The first type of upgrade is your ship's energy grid. You start out with a small amount of energy bars that you can allocate to the various systems, limiting which systems you can have active at a time and how powerful they can be. But you can spend money to increase your overall energy, as well as increasing the power of each specific system, making them more effective.
You can upgrade your ship in various ways.
You can also purchase or loot upgrade parts that can be installed on your ship. These include new weapons (must be powered in order to be used); automated drones that can automatically attack enemy ships, shoot down incoming missiles, or fight intruders, or repair damage; and other parts can offer passive bonuses. Possibly the most useful upgrade is the Long-Range Sensor, which gives you an idea of what you might find at nearby warp beacons. You can use this to prioritize where you want to go, and avoid extremely dangerous areas (like solar flares, asteroid fields, and so on). Other upgrades include a scrap-collection arm that retrieves extra scrap parts and money, a cloaking device, medical nanites that automatically heal crew member even when outside of sickbay, and so on.

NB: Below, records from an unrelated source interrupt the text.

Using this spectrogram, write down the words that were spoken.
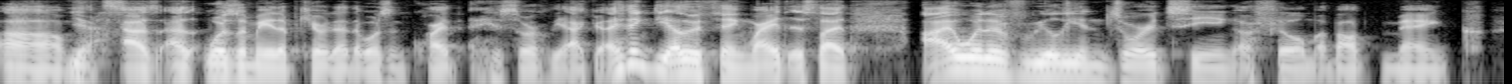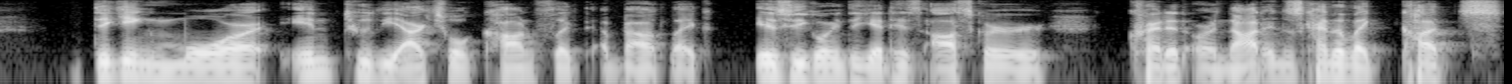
Um, yes, as, as was a made up character that wasn't quite historically accurate. I think the other thing, right, is that I would have really enjoyed seeing a film about Mank digging more into the actual conflict about like is he going to get his Oscar credit or not? It just kind of like cuts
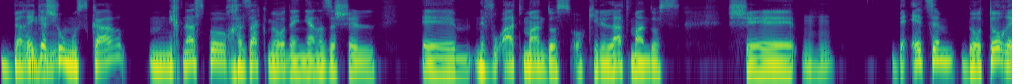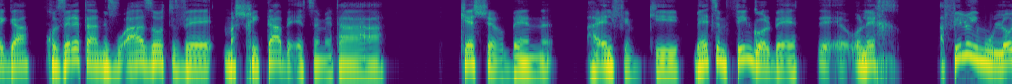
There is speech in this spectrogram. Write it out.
ברגע mm-hmm. שהוא מוזכר נכנס פה חזק מאוד העניין הזה של אה, נבואת מנדוס או קללת מנדוס. שבעצם mm-hmm. באותו רגע חוזרת הנבואה הזאת ומשחיתה בעצם את הקשר בין האלפים. כי בעצם תינגול בעת, אה, הולך אפילו אם הוא לא,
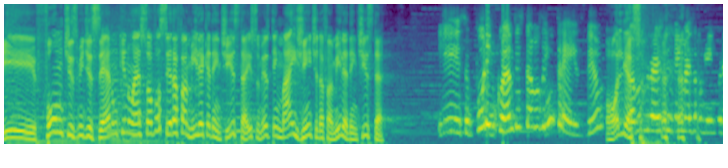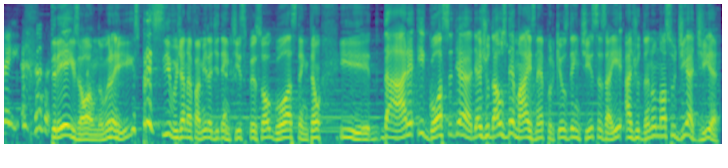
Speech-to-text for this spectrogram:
E fontes me disseram que não é só você da família que é dentista, é isso mesmo? Tem mais gente da família dentista? Isso, por enquanto estamos em três, viu? Olha Vamos só. ver se tem mais alguém por aí. Três, ó, um número aí expressivo já na família de dentistas. O pessoal gosta, então, e da área e gosta de, de ajudar os demais, né? Porque os dentistas aí ajudando o nosso dia a dia.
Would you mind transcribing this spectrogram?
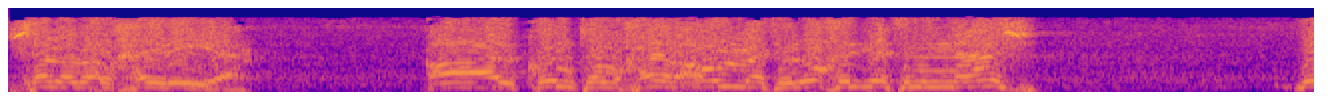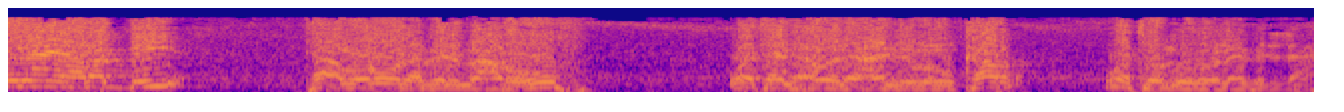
سبب الخيرية. قال كنتم خير أمة أخرجت للناس بما يا ربي تأمرون بالمعروف وتنهون عن المنكر وتؤمنون بالله.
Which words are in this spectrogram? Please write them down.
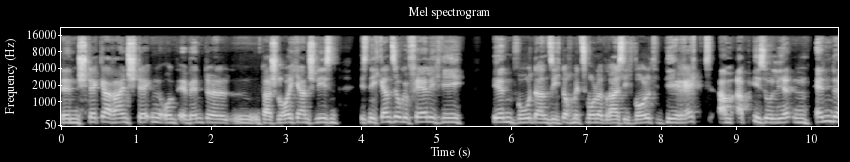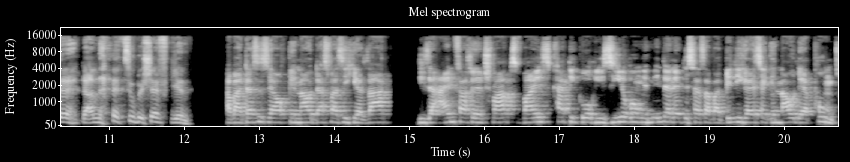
denn Stecker reinstecken und eventuell ein paar Schläuche anschließen ist nicht ganz so gefährlich wie irgendwo dann sich doch mit 230 Volt direkt am abisolierten Ende dann zu beschäftigen. Aber das ist ja auch genau das, was ich ja sage. Diese einfache Schwarz-Weiß-Kategorisierung im Internet ist das aber billiger, ist ja genau der Punkt.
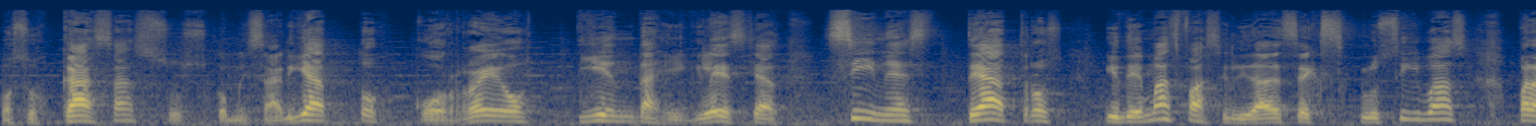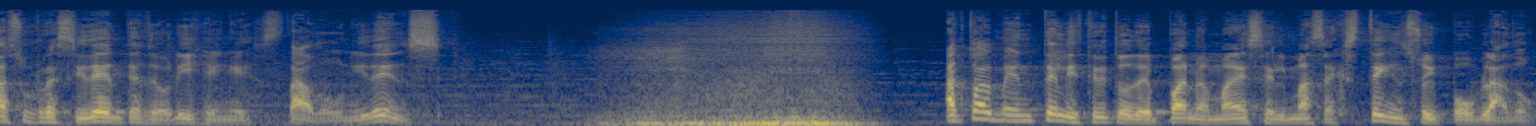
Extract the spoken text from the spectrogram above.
con sus casas, sus comisariatos, correos, tiendas, iglesias, cines, teatros y demás facilidades exclusivas para sus residentes de origen estadounidense. Actualmente el distrito de Panamá es el más extenso y poblado,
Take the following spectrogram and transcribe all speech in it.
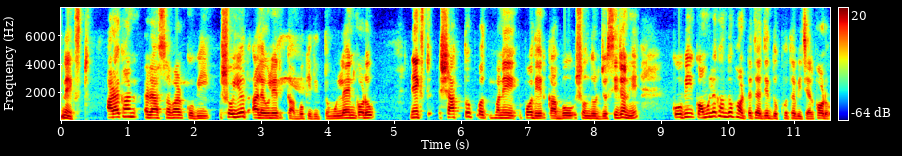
নেক্সট আরাকান রাজসভার কবি সৈয়দ আলাউলের কাব্য কৃতিত্ব মূল্যায়ন করো। নেক্সট শাক্ত পদ মানে পদের কাব্য সৌন্দর্য সৃজনে কবি কমলাকান্ত ভট্টাচার্যের দক্ষতা বিচার করো।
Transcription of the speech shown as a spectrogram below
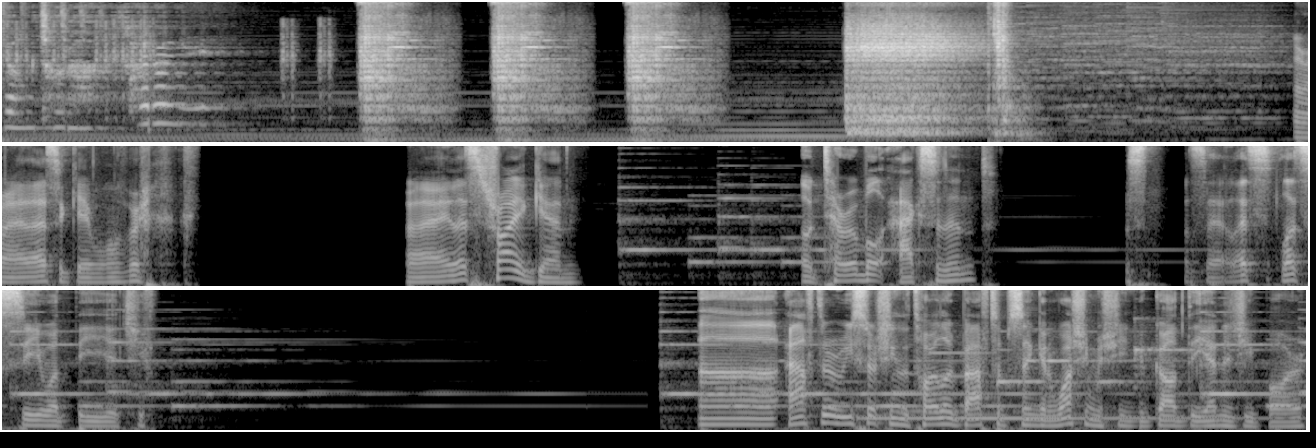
영철아, 사랑해. Alright, that's a game over. Alright, let's try again. Oh, terrible accident? Let's uh, let's let's see what the achievement. Uh, after researching the toilet, bathtub, sink, and washing machine, you got the energy bar.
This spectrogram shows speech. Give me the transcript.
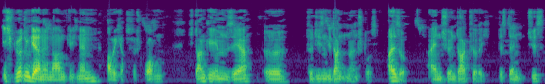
Ich würde ihn gerne namentlich nennen, aber ich habe es versprochen. Ich danke ihm sehr äh, für diesen Gedankenanstoß. Also, einen schönen Tag für euch. Bis dann. Tschüss.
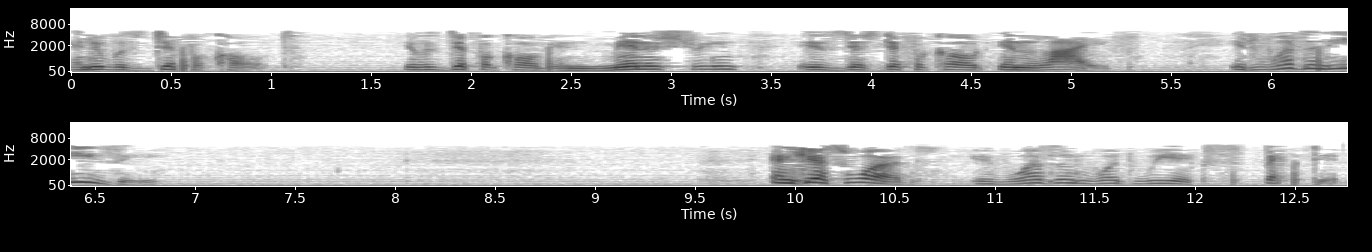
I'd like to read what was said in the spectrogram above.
And it was difficult. It was difficult in ministry. It's just difficult in life. It wasn't easy. And guess what? It wasn't what we expected.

Upgrading your ship is both necessary and fun. The various combinations of crew abilities, upgrades, and parts gives the player plenty of different possible strategies. Unfortunately, since everything in the game is random, you won't be guaranteed to find any given part, and even if it shows up in a merchant's inventory, you may not have a chance to accumulate enough money to purchase it. This game is really all about adapting to the situation, instead of going in with a pre-set strategy. Since you can't rely on any one specific event happening, or any one piece of equipment being available, you are required to just take what the game gives you and go with the flow. This can be very frustrating, since the game can sometimes back you into a corner with no way out, and you have to either quit or grin and bear it.
The short-lived campaigns are an addictive challenge
Fortunately, F.T.L. is a very short game. An individual campaign will usually take an hour or less. The shortness of the campaign, the brutal difficulty, the randomness of the galaxy, and myriad of options available to players all conspire to create an addictive experience. There's a real "one more game" addictive quality here. Even if you get absolutely stomped in one campaign, you'll likely want to give it another shot until you succeed, and before you know it, the whole night has gone by!
As you accomplish certain achievements in the game, you'll unlock new ship types that offer a variety of unique strategies.
As of the time of this writing, I have yet to actually defeat the Alliance flagship and beat the game (I always seem to get burned towards the end). But I keep coming back for more, and when I do, I burn hours on this game. F.T.L. is a great way for space-strategy fans to spend an hour or two, and at a price of only $5-10 dollars (depending on where you buy it), it's well worth the investment.
F.T.L. is a well-conceived and mostly well-executed little game that I highly recommend trying out!